◆ **GOAL OF THE EXERCISE**: Among the lines below, count those containing the word "safety". Give the number only.

◆ **TASK INPUT**:
##############################
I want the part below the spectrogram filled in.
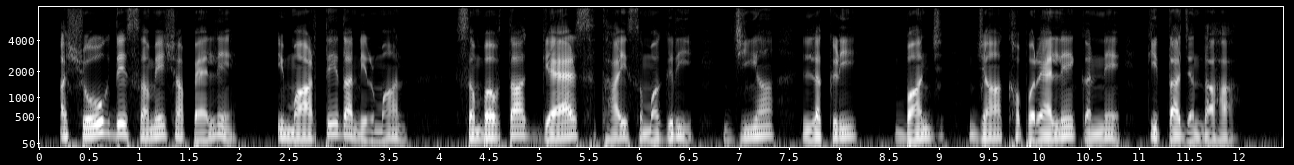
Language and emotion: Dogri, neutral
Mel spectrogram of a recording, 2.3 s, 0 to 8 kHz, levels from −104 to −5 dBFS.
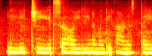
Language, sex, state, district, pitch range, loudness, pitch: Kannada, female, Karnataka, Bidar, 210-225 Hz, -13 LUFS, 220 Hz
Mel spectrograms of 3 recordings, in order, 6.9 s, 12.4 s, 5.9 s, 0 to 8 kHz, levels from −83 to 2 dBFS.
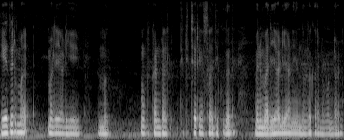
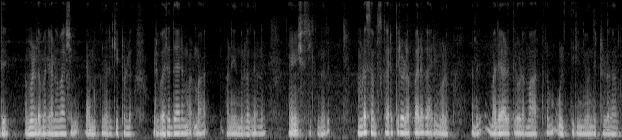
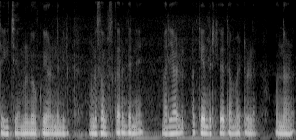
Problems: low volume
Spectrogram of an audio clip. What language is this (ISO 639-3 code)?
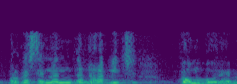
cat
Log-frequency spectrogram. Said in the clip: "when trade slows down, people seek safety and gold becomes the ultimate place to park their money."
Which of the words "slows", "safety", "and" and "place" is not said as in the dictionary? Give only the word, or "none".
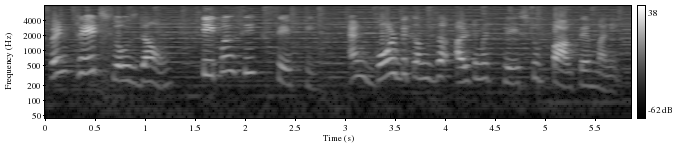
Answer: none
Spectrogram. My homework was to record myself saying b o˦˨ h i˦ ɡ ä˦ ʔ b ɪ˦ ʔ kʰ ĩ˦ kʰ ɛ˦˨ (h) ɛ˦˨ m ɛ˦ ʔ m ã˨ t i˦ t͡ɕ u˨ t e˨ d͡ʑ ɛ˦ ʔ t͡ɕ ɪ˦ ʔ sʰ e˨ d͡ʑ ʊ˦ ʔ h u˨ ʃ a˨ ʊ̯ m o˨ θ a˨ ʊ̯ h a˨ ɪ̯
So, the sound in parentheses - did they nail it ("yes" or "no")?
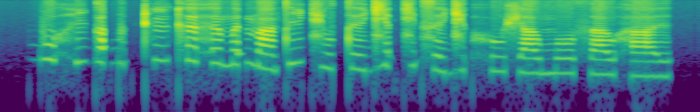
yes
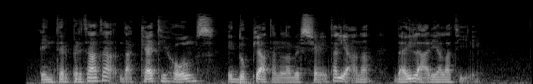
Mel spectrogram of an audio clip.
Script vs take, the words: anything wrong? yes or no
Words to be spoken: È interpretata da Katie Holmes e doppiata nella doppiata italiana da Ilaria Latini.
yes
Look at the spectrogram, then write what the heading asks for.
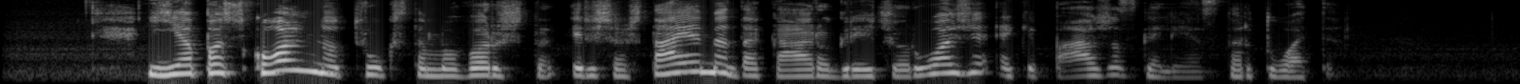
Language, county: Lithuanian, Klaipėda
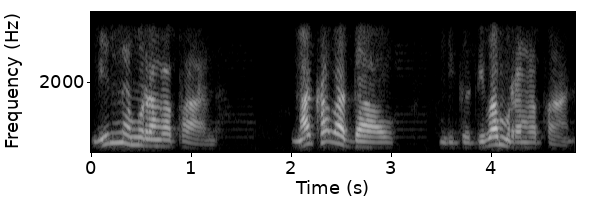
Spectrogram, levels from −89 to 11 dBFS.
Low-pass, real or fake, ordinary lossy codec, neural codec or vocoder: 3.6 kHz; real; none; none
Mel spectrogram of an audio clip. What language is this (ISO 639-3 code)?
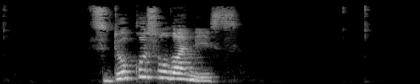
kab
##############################
◆ **WRITTEN ANSWER**: 2